(Recorded data)
════

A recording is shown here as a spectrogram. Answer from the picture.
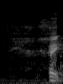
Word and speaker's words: HAI: HAI is spelled, pronounced HAI. Hey.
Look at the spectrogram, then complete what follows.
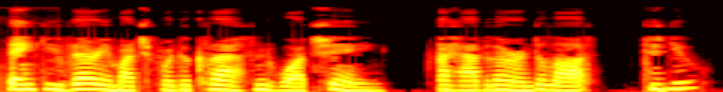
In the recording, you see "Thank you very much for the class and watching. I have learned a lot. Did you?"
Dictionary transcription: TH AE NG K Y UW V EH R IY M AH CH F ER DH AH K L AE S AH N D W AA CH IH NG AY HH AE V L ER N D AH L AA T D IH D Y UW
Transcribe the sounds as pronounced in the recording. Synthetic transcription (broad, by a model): TH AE NG K Y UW V EH R IY M AH CH F ER DH AH K L AE S AH N D W AA CH IH NG AY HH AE V L ER N D AH L AA T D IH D Y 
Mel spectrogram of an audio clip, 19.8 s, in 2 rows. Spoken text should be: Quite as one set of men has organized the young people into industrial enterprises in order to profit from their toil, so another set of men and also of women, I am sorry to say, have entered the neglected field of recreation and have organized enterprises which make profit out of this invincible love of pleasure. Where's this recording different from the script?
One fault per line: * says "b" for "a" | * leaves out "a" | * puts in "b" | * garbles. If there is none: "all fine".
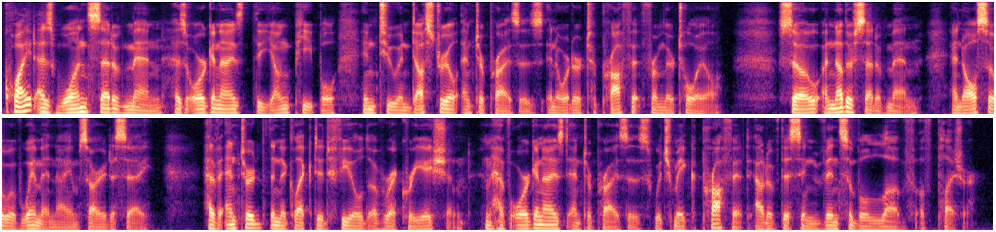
all fine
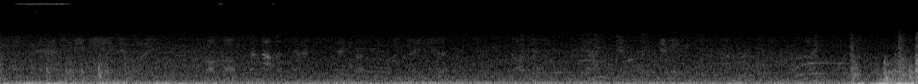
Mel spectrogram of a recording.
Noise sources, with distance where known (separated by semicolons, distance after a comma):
non-machinery impact, near; person or small group talking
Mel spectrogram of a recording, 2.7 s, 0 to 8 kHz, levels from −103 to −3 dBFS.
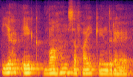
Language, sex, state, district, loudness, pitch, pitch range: Hindi, male, Manipur, Imphal West, -17 LUFS, 105 Hz, 100-115 Hz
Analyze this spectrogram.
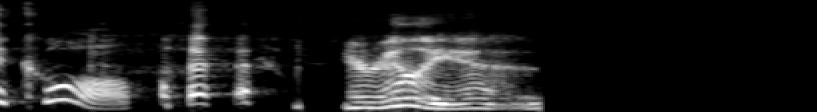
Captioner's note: laughs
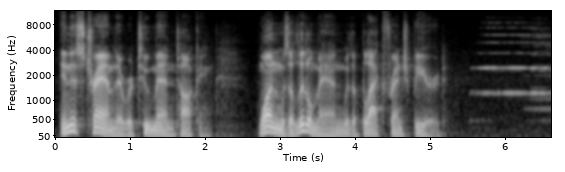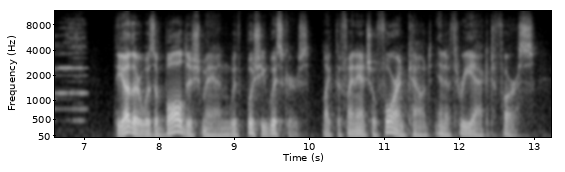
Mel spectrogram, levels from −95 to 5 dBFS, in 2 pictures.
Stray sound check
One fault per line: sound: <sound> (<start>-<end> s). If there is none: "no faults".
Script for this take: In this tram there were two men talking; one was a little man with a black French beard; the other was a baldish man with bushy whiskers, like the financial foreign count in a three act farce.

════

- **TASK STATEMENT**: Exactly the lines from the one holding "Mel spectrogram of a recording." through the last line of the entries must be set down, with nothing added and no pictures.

- **ANSWER BOX**:
Mel spectrogram of a recording.
Noise sources, with distance where known (separated by semicolons, distance after a comma):
non-machinery impact, near; person or small group talking
Mel spectrogram of a recording, 2.7 s, 0 to 8 kHz, levels from −103 to −3 dBFS.
Language, sex, state, district, loudness, pitch, pitch range: Hindi, male, Manipur, Imphal West, -17 LUFS, 105 Hz, 100-115 Hz
Analyze this spectrogram.
Captioner's note: laughs
Mel spectrogram, levels from −95 to 5 dBFS, in 2 pictures.
Stray sound check
One fault per line: sound: <sound> (<start>-<end> s). If there is none: "no faults".
Script for this take: In this tram there were two men talking; one was a little man with a black French beard; the other was a baldish man with bushy whiskers, like the financial foreign count in a three act farce.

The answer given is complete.